Monocotyledonous plants of the species: Echinochloa, Setaria, Panicum, Digitaria, Phleum, Poa, Festuca, Eleusine, Brachiaria, Lolium, Bromus, Avena, Cyperus, Sorghum, Agropyron, Cynodon, Monochoria, Fimbristyslis, Sagittaria, Eleocharis, Scirpus, Paspalum, Ischaemum, Sphenoclea, Dactyloctenium, Agrostis, Alopecurus, Apera.

EXAMPLES

Example 1

A) Preparation of the Dispersion

At 25° C., a molecularly disperse solution of 5 g of α-cypermethrin and 10 g of polymer (PMMA=polymethyl methacrylate) in 230 g of THF was added to a mixing chamber. In the chamber, the solution was mixed with 3000 g of an aqueous solution of polyvinyl alcohol (87-89% hydrolyzed; Mw: 13000-23000). The polyvinyl alcohol concentration in the aqueous solution was 20 g/l. The entire process was carried out under a pressure limited to 40 bar. Mixing gave a colloid-disperse α-cypermethrin dispersion having a white turbid color. By quasi-elastic light scattering (BI 90), the mean particle size was determined as 255 nm. The solids content was 2.14% (Mettler Toledo HR 73 Halogen Moisture Analyzer)

B) Preparation of the Concentrate

In a rotary evaporator (50° C.; pressure<100 mbar), solvent and water were then removed and the mixture was concentrated. By quasi-elastic light scattering (BI 90), the mean particle size was determined as 251 nm. The solids content was 22.89% (Mettler Toledo HR 73 Halogen Moisture Analyzer).

Example 2

A) Preparation of the Dispersion
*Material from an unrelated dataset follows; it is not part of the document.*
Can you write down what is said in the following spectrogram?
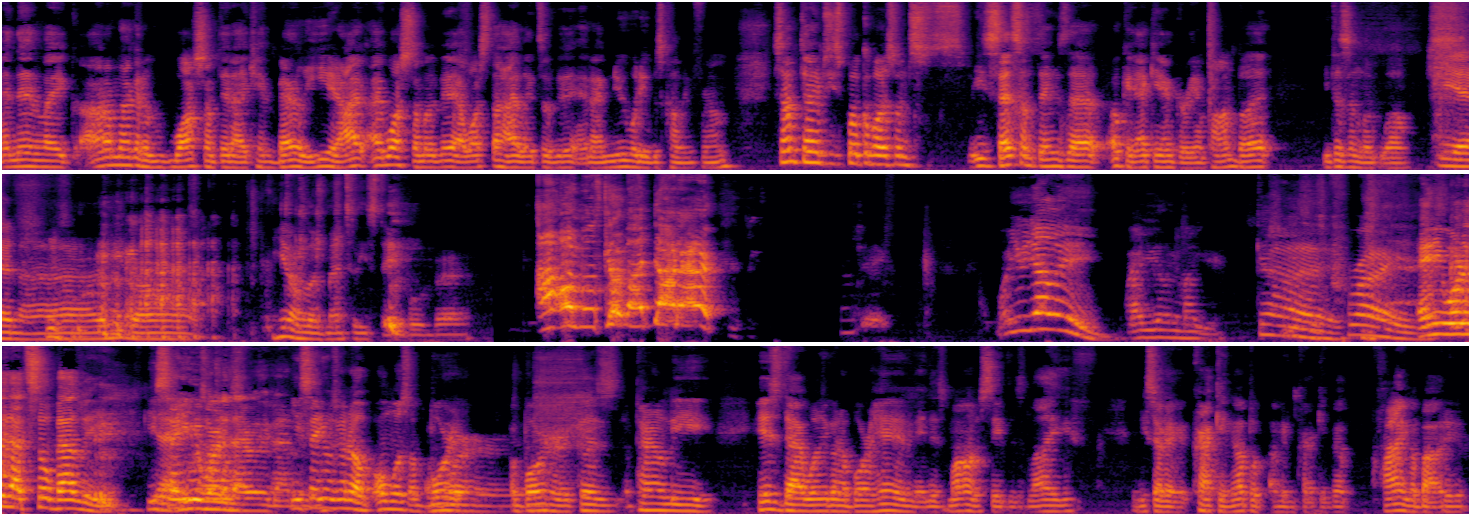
and then like I'm not gonna watch something I can barely hear. I I watched some of it. I watched the highlights of it, and I knew what he was coming from. Sometimes he spoke about some. He said some things that okay, I can't agree upon, but he doesn't look well. Yeah, nah, he don't. He don't look mentally stable, bro. I almost killed my daughter. Why are you yelling? Why are you yelling in my ear? God. Jesus Christ. And he worded that so badly. He Yeah, said he, he was worded almost- that really badly. He said he was gonna almost abort Abort. abort her because apparently his dad wasn't gonna abort him, and his mom saved his life. And he started cracking up. I mean, cracking up, crying about it,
At 25° C., a molecularly disperse solution of 20 g of pyraclostrobin (purity: 96.2%) and 40 g of polymer ([poly(methyl methacrylate/styrene)] in 260 g of THF was added to a mixing chamber. In the chamber, the solution was mixed with 3000 g of an aqueous solution of polyvinyl alcohol (87-89% hydrolyzed; Mw: 13000-23000). The polyvinyl alcohol concentration in the aqueous solution was 30 g/l. The entire process was carried out under a pressure limited to 40 bar. Mixing gave a colloid-disperse pyraclostrobin dispersion having a white turbid color. By quasi-elastic light scattering (BI 90), the mean particle size was determined as 700 nm. The solids content was 4.24% (Mettler Toledo HR 73 Halogen Moisture Analyzer)

B) Preparation of the Concentrate

In a rotary evaporator (50° C.; pressure<100 mbar), solvent and water were then removed and the mixture was concentrated. By quasi-elastic light scattering (BI 90), the mean particle size was determined as 677 nm. The solids content was 36.30% (Mettler Toledo HR 73 Halogen Moisture Analyzer).

Example 3

A) Preparation of the Dispersion

At 25° C., a molecularly disperse solution of 20 g of pyraclostrobin (purity: 96.2%) and 40 g of polymer (copolymer of 4-vinylpyridine and phenoxyethyl acrylate) in 260 g of THF was added to a mixing chamber. In the chamber, the solution was mixed with 3000 g of an aqueous solution of polyvinyl alcohol (87-89% hydrolyzed; Mw: 13000-23000). The polyvinyl alcohol concentration in the aqueous solution was 30 g/l. The entire process was carried out under a pressure limited to 40 bar. Mixing gave a colloid-disperse pyraclostrobin dispersion having a white turbid color. By quasi-elastic light scattering (BI 90), the mean particle size was determined as 296 nm. The solids content was 4.07% (Mettler Toledo HR 73 Halogen Moisture Analyzer)

B) Preparation of the Concentrate

In a rotary evaporator (50° C.; pressure<100 mbar), solvent and water were then removed and the mixture was concentrated. By quasi-elastic light scattering (BI 90), the mean particle size was determined as 311 nm. The solids content was 26.69% (Mettler Toledo HR 73 Halogen Moisture Analyzer).